Log in to reply

I found a few complex solutions too (where $j = \sqrt{-1}$ ). I was also able to find the same real-valued solutions you did. This makes sense, since there should be five solutions for a quintic equation.

First complex solution:

$a_1 \approx 1.0708 + 0.5192 j \\ b_1 \approx -0.9292 + 0.5192 j$

Second complex solution:

$a_2 \approx 1.0708 - 0.5192 j \\ b_2 \approx -0.9292 - 0.5192 j$

Log in to reply

Nice @Steven Chase! That's all five solutions of the quintic equation. @Yajat Shamji - Challenge complete!!!

Log in to reply

Well, @Percy Jackson, @Steven Chase, you have completed the challenge, yes!

But keep it a secret for now - I want other people to solve it...

Also, I'll post my solution as well. It is done an entirely different way to yours.

And Percy, there was a simpler way than brute force (that's all I'm telling you.).

Log in to reply

Update - I have changed equation $1$ to compensate for my solution...

@Percy Jackson, @Steven Chase, @Half pass3, @Ravi Singh

You have until tomorrow to solve it... again!

Log in to reply

bruh...

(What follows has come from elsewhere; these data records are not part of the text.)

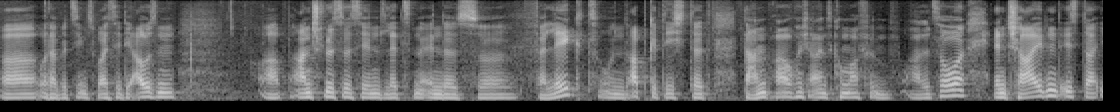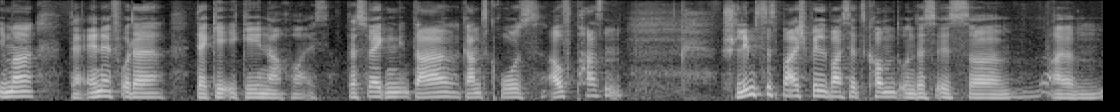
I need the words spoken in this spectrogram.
äh, oder beziehungsweise die Außenanschlüsse sind letzten Endes äh, verlegt und abgedichtet, dann brauche ich 1,5. Also entscheidend ist da immer der NF oder der GEG-Nachweis. Deswegen da ganz groß aufpassen. Schlimmstes Beispiel, was jetzt kommt, und das ist äh, ähm,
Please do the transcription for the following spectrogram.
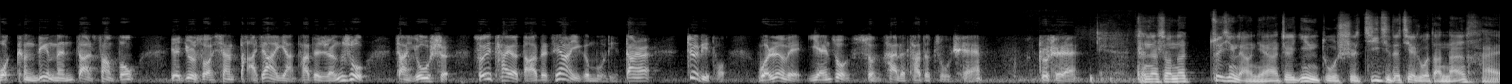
我肯定能占上风。也就是说，像打架一样，他的人数占优势，所以他要达到这样一个目的。当然，这里头我认为严重损害了他的主权。主持人，陈教授，那最近两年啊，这个印度是积极的介入到南海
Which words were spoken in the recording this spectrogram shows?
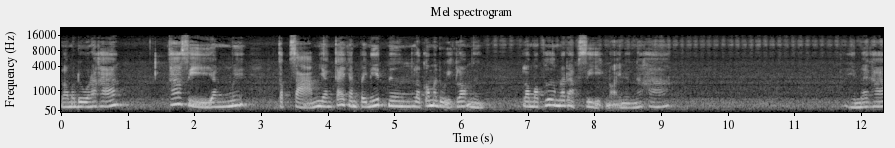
เรามาดูนะคะ ถ้าสี่ยังไม่กับสามยังใกล้กันไปนิดนึง เราก็มาดูอีกรอบหนึ่ง เรามาเพิ่มระดับสี่อีกหน่อยหนึ่งนะคะ เห็นไหมคะ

Log in to reply

@Frisk Dreemurr

Log in to reply

Uhh...

Hello Yaj

Anything you'd love to say?

Log in to reply

I posted a new solution and edited it - it just took me $6$ months to figure it out...

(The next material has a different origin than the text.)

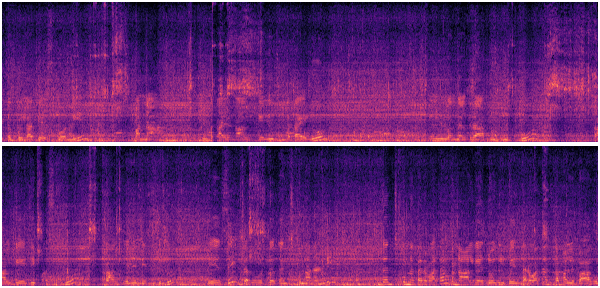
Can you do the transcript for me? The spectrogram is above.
చింతకాయ తప్పు ఇలా చేసుకోండి. మన చింతకాయలు నాలుగు కేజీలు చింతకాయలు ఎనిమిది వందల గ్రాములు ఉప్పు కాల్ కేజీ పసుపు కాల్ కేజీ మెంతులు వేసి ఇట్లా రోట్లో దంచుకున్నానండి. దంచుకున్న తర్వాత ఒక నాలుగైదు రోజులు పోయిన తర్వాత అంతా మళ్ళీ బాగా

Log in to reply

Log in to reply

Log in to reply

Log in to reply

Plus, I was busy with my studies. So, not a lot of time to actually attempt to correct in these $6$ months.

I only managed to correct and figure it out a few days ago.

So, technically, it took me $45$ minutes in $6$ months...

Anyway, let's not keep arguing. Since you're here, what do you think of the solution? (since @Frisk Dreemurr won't answer.)

Log in to reply

Log in to reply

Log in to reply

Log in to reply

Log in to reply

Log in to reply

Log in to reply

Log in to reply

Log in to reply

Log in to reply

Second to top comment. What do you think?

Log in to reply

Let me know soon!

:)

Log in to reply

Asking cuz I can see that this post is approx. six months old...

Log in to reply